IGODAP is not a large organisation and, therefore, cannot offer money or on-going support to artists, but we will do what we can to point you in the right direction.
To be a globally recognised collective voice of artists and performers who identify with impairment and/or disability.
1. To provide an opportunity for disabled artists and performers to network and exchange information, ideas and experience
2. To represent the global interests of disabled artists and performers
3. To facilitate the development of the global disability arts and culture movement
4. To be a leading international authority on disability arts, performance and culture
5. To demonstrate the value and presence of disability arts and culture to the global disability and mainstream communities
How did IGODAP get started?
The concept of IGODAP came from New Zealand comedian, poet, speaker and writer Philip Patston. In August 2001 he attended and performed at the kickstART! International Celebration of Disability Arts and Culture in Vancouver, Canada. This Celebration highlighted the distinct perspectives and creativity of artists and performers with all types of disabilities. The four-day event provided an opportunity to explore new territory in visual and literary arts, dance, theatre, music, film, video, and humour.
Philip returned at a loss to describe the Celebration and the impact it had on him as a disabled artist/performer. He found it impossible to articulate the experience of being in the company of more than 23 international and 44 Canadian performers with disability and 38 visual artists with disability. He failed to explain the superior talent and richness of performance and artistic expression he witnessed. His belief was affirmed that art and performance — be they literary, dance, theatre, music, film, video, or humour — are magic and creative forces. Mixed with the experience of disability, however, he saw them become a miraculous expression of the illusion of limitation and proof of the existence of infinite human potential.
He couldn’t shake the thought that the energy of kickstART! — and particularly the union of the artists and performers — could not be allowed to dissipate. He saw a need for disabled artists and performers to communicate, share ideas, be represented and promoted, and continue to build a global presence, in both the artistic and disability communities in order for the disability arts movement to mature and develop.
Philip knew of many organisations that organise and promote disability arts and performance events.

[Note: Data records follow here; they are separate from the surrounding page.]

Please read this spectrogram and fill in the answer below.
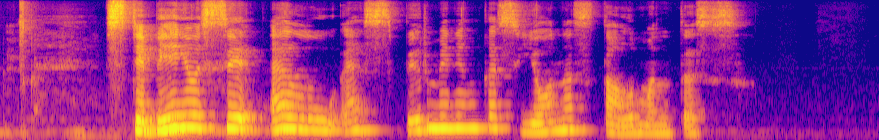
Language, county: Lithuanian, Alytus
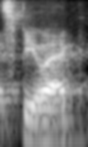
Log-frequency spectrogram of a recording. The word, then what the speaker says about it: Spiewak: like quick story of jared spiwak am i saying it correctly still i don't think i am mate yeah yeah yeah no you're good and um so can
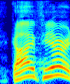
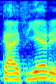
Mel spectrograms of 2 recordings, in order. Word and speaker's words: Guy Fieri: Because he was like, yeah, well, I said, Guy Fieri. He's like, yeah, it's Guy Fieri.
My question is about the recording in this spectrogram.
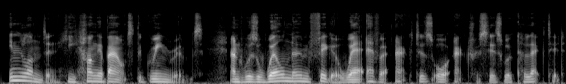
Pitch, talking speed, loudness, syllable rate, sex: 120 Hz, 200 wpm, -21 LUFS, 6.2 syllables/s, male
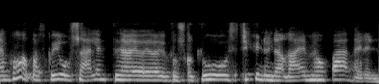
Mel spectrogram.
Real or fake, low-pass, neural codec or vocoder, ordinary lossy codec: fake; 7.2 kHz; codec, 24 kHz, 1.5 kbps, HILCodec; AAC, 48 kbps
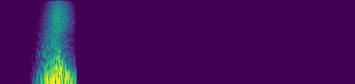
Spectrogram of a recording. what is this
Woosh - Short & Quick
air, attack, fighting, luft, punch, swash, swhish, swing, swish, swoosh, swosh, whip, whoosh, wind, wisch, wish, woosh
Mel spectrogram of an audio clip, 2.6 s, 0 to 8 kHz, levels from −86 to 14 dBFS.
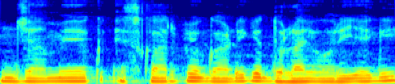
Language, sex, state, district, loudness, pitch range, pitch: Hindi, male, Uttar Pradesh, Jalaun, -14 LUFS, 110-120 Hz, 115 Hz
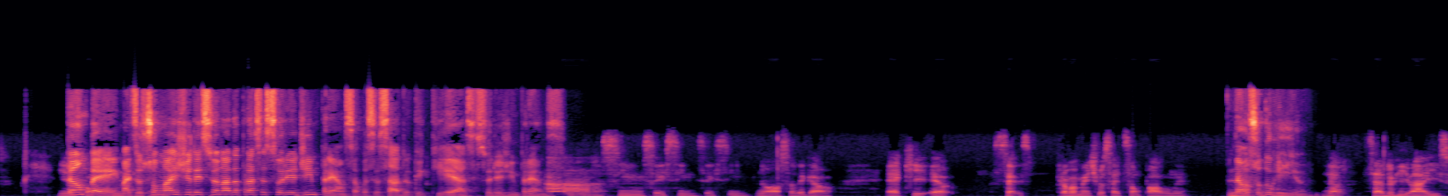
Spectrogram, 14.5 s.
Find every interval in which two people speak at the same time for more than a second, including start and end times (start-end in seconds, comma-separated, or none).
0.6-1.9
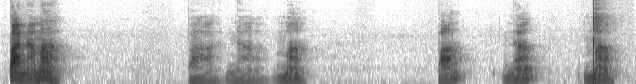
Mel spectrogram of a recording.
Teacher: Panamá es una palabra aguda, tiene el acento en la última sílaba tónica, Panamá. Termina en vocal, en N o en S.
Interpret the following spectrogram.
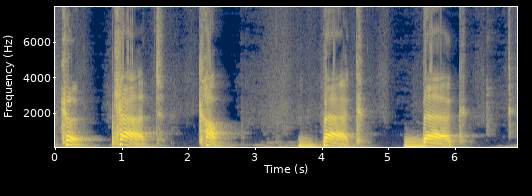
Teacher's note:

However, there did not seem to be an international organization of artists and performers with disability. He thought there needed to be. He thought it was time. So he created it.